__What to produce__
Beginning with the line that holds "This spectrogram shows", copy each line to the end of the records exactly, except the pictures.

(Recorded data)
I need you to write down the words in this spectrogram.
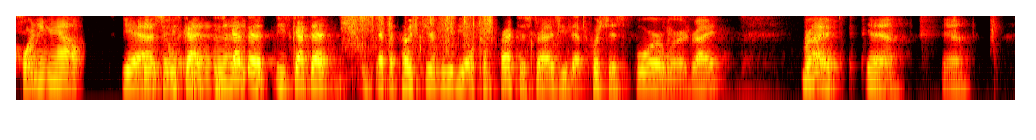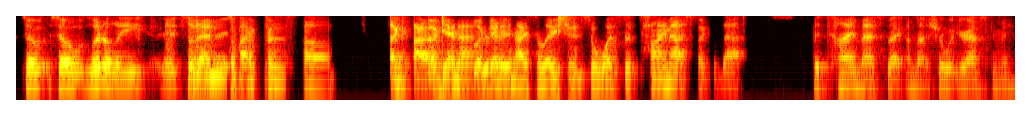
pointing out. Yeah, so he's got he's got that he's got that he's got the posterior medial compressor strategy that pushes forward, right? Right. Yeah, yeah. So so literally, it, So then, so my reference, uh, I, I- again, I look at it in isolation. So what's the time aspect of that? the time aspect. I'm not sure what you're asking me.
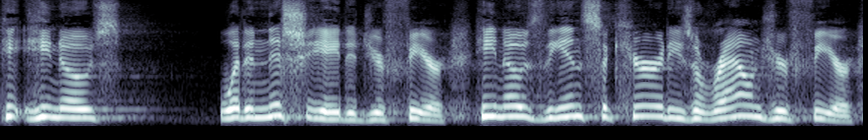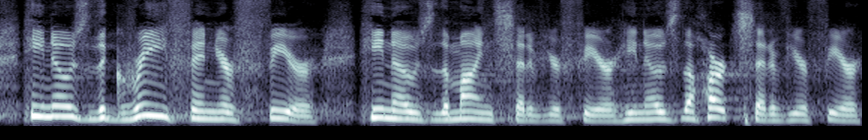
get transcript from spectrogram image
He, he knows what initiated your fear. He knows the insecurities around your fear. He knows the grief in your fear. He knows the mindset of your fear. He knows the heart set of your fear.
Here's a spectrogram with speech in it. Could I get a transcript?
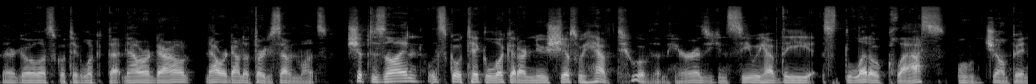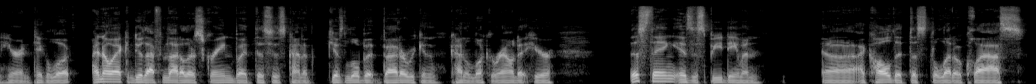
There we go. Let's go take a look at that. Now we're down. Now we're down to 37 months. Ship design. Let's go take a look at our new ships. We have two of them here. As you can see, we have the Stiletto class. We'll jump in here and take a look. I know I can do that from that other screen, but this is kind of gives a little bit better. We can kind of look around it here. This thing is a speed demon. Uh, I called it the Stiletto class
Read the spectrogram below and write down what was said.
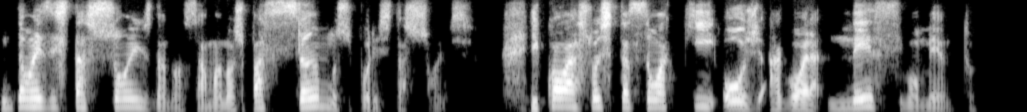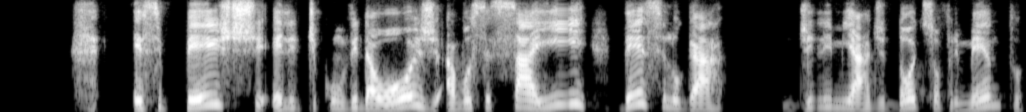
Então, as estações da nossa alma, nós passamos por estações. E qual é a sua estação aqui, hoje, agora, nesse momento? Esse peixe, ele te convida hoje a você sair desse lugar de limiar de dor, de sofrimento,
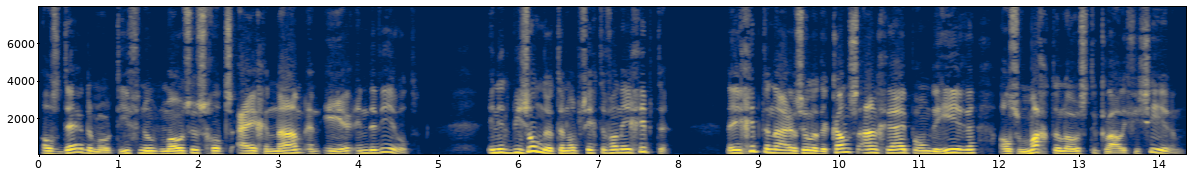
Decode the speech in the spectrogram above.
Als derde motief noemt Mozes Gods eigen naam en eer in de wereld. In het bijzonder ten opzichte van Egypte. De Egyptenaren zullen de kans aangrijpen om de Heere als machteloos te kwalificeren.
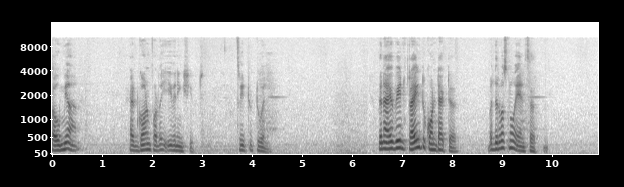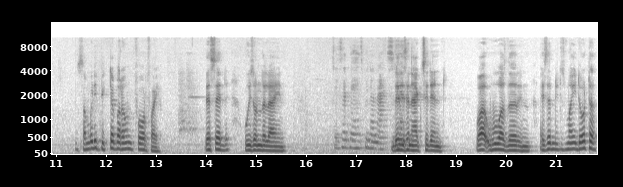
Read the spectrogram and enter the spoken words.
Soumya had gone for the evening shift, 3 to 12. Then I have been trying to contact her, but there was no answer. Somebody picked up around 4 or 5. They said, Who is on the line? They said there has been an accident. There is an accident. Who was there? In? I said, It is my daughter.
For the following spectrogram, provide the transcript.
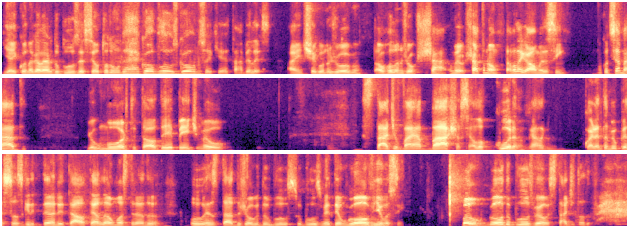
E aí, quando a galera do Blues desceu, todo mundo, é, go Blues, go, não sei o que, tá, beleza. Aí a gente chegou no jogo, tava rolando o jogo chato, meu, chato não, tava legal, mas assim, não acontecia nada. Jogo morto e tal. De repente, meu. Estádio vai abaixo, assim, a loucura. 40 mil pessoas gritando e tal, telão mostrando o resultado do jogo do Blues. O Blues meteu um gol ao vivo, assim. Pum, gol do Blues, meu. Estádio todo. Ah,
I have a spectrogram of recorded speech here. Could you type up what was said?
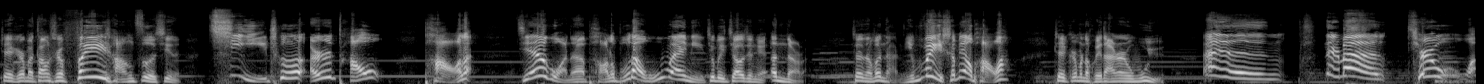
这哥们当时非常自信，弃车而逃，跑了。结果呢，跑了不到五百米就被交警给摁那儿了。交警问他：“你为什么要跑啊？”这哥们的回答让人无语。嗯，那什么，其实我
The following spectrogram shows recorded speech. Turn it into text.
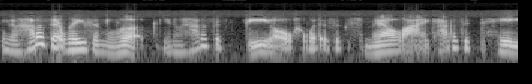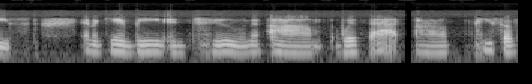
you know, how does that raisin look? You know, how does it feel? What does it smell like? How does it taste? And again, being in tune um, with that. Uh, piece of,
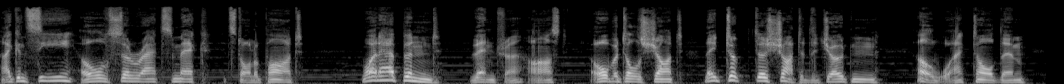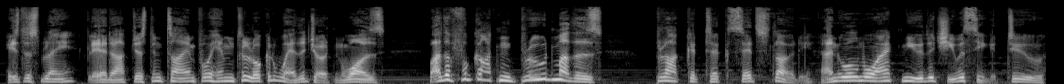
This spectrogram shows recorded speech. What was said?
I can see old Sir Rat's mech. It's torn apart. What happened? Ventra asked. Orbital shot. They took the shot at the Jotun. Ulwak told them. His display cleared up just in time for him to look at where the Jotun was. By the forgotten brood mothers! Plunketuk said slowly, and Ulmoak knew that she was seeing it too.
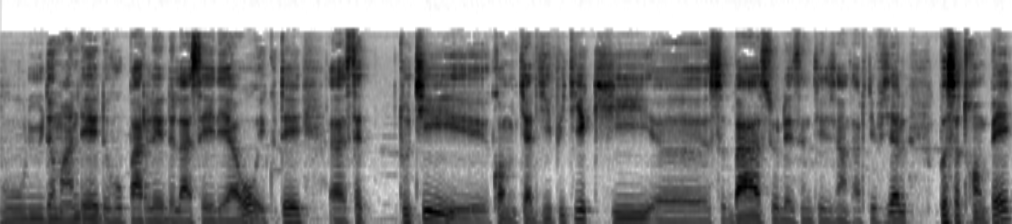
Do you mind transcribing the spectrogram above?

__Response__
This spectrogram shows recorded speech. What was said?
I can see old Sir Rat's mech. It's torn apart. What happened? Ventra asked. Orbital shot. They took the shot at the Jotun. Ulwak told them. His display cleared up just in time for him to look at where the Jotun was. By the forgotten brood mothers! Plunketuk said slowly, and Ulmoak knew that she was seeing it too.
Do you mind transcribing the spectrogram above?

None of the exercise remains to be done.